The dassie is a deep-bodied, oval-shaped fish with a silver body, black patch on its tail peduncle and red-pink tint to the tips of its fins. Juveniles also have several dark vertical bars on each side.
it is an omnivore, with a mouth equipped with several rows of molars and canines.
Dassies have a wide range on the Southern African Coast, from Angola to Mozambique. They inhabit a wide range of shallow environments, and juveniles are commonly found in rock pools.
What is a sea bream?
Fish of the family Sparidae are often referred to as "sea breams", "porgies" or "sparids". These approximately 100 species are all deep-bodied, compressed and have small mouths on the bottom of their heads, i.e. there is a large distance between their eyes and their mouths. Their tail fins are usually forked.

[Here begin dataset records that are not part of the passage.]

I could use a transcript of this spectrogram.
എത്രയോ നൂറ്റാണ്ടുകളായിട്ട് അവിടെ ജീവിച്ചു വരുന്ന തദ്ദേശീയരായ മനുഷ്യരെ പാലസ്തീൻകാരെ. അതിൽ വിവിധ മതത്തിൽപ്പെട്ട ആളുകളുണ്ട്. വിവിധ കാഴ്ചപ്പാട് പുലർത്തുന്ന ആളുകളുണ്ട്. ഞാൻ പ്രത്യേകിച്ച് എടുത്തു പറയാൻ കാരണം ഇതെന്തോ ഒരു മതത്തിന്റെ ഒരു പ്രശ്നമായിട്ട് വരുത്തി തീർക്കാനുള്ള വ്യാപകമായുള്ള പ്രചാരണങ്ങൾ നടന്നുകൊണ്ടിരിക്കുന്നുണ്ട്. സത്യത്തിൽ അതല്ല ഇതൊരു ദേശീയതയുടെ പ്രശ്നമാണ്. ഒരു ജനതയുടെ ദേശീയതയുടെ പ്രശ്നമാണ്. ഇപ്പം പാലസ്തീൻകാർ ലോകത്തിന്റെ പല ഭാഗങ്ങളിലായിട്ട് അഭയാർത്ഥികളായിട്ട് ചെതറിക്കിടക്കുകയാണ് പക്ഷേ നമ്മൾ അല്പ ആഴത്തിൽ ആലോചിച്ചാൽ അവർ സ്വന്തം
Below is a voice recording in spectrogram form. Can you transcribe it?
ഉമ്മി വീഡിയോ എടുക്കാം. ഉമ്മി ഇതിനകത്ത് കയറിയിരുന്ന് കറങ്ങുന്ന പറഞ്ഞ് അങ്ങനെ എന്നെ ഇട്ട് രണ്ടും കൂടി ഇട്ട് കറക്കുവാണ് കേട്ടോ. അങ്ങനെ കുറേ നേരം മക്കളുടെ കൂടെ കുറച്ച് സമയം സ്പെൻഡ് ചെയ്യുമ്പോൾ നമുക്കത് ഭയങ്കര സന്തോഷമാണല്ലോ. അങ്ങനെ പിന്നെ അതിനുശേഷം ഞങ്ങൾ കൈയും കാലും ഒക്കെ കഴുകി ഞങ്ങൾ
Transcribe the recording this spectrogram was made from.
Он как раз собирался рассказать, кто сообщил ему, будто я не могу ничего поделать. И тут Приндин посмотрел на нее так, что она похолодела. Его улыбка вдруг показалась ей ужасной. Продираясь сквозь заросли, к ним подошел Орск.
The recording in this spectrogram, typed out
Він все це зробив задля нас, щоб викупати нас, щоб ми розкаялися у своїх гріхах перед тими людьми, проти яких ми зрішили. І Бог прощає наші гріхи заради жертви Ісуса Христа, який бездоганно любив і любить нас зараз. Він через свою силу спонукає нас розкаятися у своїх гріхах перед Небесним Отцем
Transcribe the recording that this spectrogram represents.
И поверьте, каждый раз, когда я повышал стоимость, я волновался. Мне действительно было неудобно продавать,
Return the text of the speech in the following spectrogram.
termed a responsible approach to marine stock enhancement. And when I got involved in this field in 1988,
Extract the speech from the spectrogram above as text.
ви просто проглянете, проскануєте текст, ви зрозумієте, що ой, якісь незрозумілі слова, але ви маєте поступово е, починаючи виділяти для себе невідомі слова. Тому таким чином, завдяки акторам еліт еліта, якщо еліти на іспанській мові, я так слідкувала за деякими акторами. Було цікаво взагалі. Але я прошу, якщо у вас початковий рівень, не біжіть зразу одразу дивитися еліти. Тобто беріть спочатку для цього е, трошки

Sparids are generally dull silver, brown or reddish colours. When rare coloured patterns are present, the most common layout is a series of horizontal stripes that become duller with age.
Most species have some form of molar in their mouth which can be used to grind the shells of molluscs and crustaceans, and all have some sort of grinding apparatus in their pharyngeal jaws. They also all have small canines or incisors to supplement the molars.
All "sparids" are carnivores, feeding on bottom-dwelling invertebrates and fish. Because of their dependence on the sea floor, they usually inhabit shallow waters. They typically prefer temperate or sub-tropical waters and are found in greatest diversity along the African coast - 41 of their 100 species are native to South African waters.
Most sparids are gonochoristic which means that their species has two distinct sexes and that individuals are biologically one or the other. In a few rare species, they display sequential hermaphroditism, where they start as one sex and change into the other with age.
Other examples of porgies and sea breams that you can often find at the Two Oceans Aquarium are the zebra, santer, black musselcracker, seventy-four and dageraad.